Future technologies

Healthcare is major area where HCI could contribute positive changes in the future

What does this tell us about the likely success of our future technologies? Professor Thimbleby points out that reaping the full benefits of new technology will require a lot to happen behind the scenes. Referring particularly to the healthcare setting he said it would involve “changing the culture in the hospitals to rationalise it and re-engineer it and that’s really difficult … If you just computerise the NHS or healthcare, you end up with the mess going faster.”

In general, this tells us that for the industrial benefits of 4IR-like technology to be fully realised we need process and culture change. These will be major and could be possibly socially divisive, and will need a lot of focus. But what of the end-user benefits of this technology – being able to do anything with anyone, anywhere? We already have a digital divide in which swathes of society globally cannot and do not want to use today’s technology, so how are we going to ensure this doesn’t get worse?

Rory Cellan-Jones’ point is surely germane: “… the look and feel of it is incredibly important to its eventual success.” This is not a new issue. Dianne Murray, a hugely experienced usability and interface design consultant, talked in an interview with AIT how before the 1970s The software engineers who did testing but didn’t do anything like usability testing, didn’t have concepts of what the user actually did, or required”.

Learning from history

There is always a temptation to get the latest tech out there as soon as it’s working but without an interface that is relevant and appropriate to millions, or even billions, of people the tech will remain niche, and in the province of the wealthy aficionados. There could be many reasons why something is launched early – maybe the desired interface is not yet achievable, or maybe it’s essential to get an early return on an investment – but we need an understanding by the key global players that the job isn’t done until their tech is actually usable by billions.

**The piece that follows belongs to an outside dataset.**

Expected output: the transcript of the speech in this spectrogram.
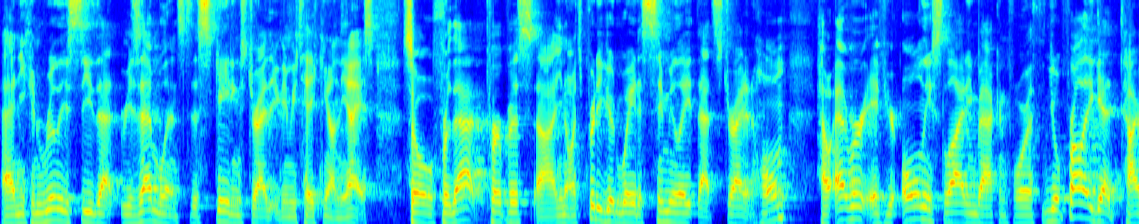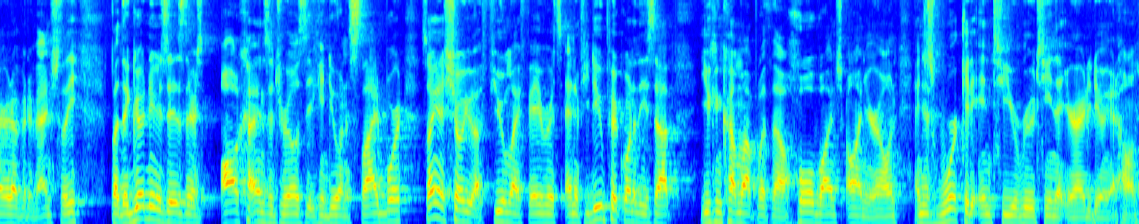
And you can really see that resemblance to the skating stride that you're gonna be taking on the ice. So for that purpose, uh, you know, it's a pretty good way to simulate that stride at home. However, if you're only sliding back and forth, you'll probably get tired of it eventually. But the good news is there's all kinds of drills that you can do on a slide board. So I'm gonna show you a few of my favorites. And if you do pick one of these up, you can come up with a whole bunch on your own and just work it into your routine that you're already doing at home.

People want to use and be seen to use tomorrow’s technology but it needs to fit their lifestyle requirements. They need to love it, not just wonder at it. Technological improvements will continue at an enormous rate and without an empathetic understanding of how to meet the needs of the human condition – whether in health, education, entertainment, fashion, media, or law and so on – technology will fail to deliver its full potential to make life better for everyone all around the world.

Maybe we should change the terminology from “HCI” to “HCE” – the Human Computer Experience?